Active supply chain decarbonization is becoming a license for businesses to operate and stay ahead the curve. The burden to decarbonize falls on the upstream material producers who find it tough to transit to net zero. The raw materials inputs may be costly but when costs are shared with the downstream customers, the burden is lighter. There is a need for collaboration between the companies and consumers which could be vital for climate change.
A Paris compliant world needs supply chain collaboration. Supply chain decarbonization will be a game changer for corporate climate action.
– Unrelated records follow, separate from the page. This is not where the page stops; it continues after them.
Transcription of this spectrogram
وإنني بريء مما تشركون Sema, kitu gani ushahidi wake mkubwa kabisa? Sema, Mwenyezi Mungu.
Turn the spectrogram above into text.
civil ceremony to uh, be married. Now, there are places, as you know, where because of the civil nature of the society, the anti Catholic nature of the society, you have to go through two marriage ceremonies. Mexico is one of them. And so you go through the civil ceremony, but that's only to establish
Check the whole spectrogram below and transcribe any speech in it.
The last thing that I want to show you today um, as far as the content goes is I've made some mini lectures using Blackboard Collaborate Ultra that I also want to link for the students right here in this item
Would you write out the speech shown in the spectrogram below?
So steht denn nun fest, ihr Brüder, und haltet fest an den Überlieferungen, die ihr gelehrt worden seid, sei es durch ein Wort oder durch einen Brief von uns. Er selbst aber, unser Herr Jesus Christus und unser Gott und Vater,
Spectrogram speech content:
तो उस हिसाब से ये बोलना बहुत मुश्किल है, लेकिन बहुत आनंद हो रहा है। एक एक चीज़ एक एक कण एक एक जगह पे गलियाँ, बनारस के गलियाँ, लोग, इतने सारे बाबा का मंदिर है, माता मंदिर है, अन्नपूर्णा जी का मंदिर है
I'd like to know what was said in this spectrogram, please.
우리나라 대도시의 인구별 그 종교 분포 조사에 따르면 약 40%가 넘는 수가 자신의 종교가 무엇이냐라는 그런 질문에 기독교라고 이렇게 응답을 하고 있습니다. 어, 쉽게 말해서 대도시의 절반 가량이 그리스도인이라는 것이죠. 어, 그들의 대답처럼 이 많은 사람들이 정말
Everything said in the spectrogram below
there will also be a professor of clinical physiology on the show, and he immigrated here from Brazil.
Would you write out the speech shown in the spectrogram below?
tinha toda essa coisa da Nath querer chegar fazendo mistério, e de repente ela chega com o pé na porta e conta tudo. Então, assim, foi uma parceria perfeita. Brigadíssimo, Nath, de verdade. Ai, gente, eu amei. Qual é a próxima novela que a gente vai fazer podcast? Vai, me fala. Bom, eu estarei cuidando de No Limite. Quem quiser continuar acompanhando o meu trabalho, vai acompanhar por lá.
In the face of a triple planetary crisis encompassing climate change, nature loss and pollution, nature-based solutions emerge as a potent strategy to tackle pressing societal and environmental challenges. These solutions are meticulously designed to enhance the ecosystem services offered by nature. When implemented thoughtfully, NBS can yield a multitude of advantages, ranging from bolstering agricultural production and resilience to combatting climate change, enriching natural ecosystems and biodiversity and providing crucial hydrological services. One facet of nature-based solutions involves farming practices that promote soil biodiversity through sustainable soil and nutrient management, erosion control and maintenance of ground cover.
Across the globe, pioneering companies in the F&B sector are taking proactive steps by collaborating with suppliers and farmers to implement landscape-level initiatives harnessing the power of nature. These endeavours are geared towards fortifying the global food supply chain against future challenges, simultaneously combating climate change and promoting biodiversity. The entire F&B value chain spanning from food producers and processors to manufacturers and consumer retailers bears both an interest and a responsibility in advancing nature-based solutions.
Technologies can help companies track their supply chain emissions. Blockchain technology has transformed food supply chains bringing in transparency, accountability and food security in the food ecosystems. TraceX ‘s blockchain powered traceability solutions drives sustainability and builds climate resilient systems for the future.
Measuring emissions and establishing targets to reduce emissions is not easy especially in the food industry. There is a need to embrace new technologies, platforms and innovations that could disrupt the existing systems. Large food companies are investing in innovative solutions which requires the necessary expertise and knowledge to operate. The agriculture and food sector is also one of the hardest sectors to abate and this requires governments, companies, farming communities and consumers to collaborate with adequate support from the financial sector.
Trace carbon, TraceX’s sustainability and carbon management platform empowers companies to integrate nature-based solutions into their operations seamlessly. These solutions also help in decarbonizing the food supply chain by offering tools for emissions tracking, carbon accounting, supply chain optimization, sustainable sourcing, data-driven decision making, regulatory compliance, stakeholder engagement and a framework for continuous improvement.
Innovation is transforming food systems and companies are putting together their net-zero commitments in line with the Paris agreement. That’s not all. Action should follow intent. Companies embarking on this sustainability journey should articulate their intent to the stakeholders and set a strategy amongst them to achieve the climate targets. Supply chain decarbonization presents an untapped opportunity in climate action.
Implementing a net zero supply chain will amplify the climate impact for companies and enable reduction in emissions in hard- to- abate sectors and accelerate climate cation in countries where it is not high on the agenda.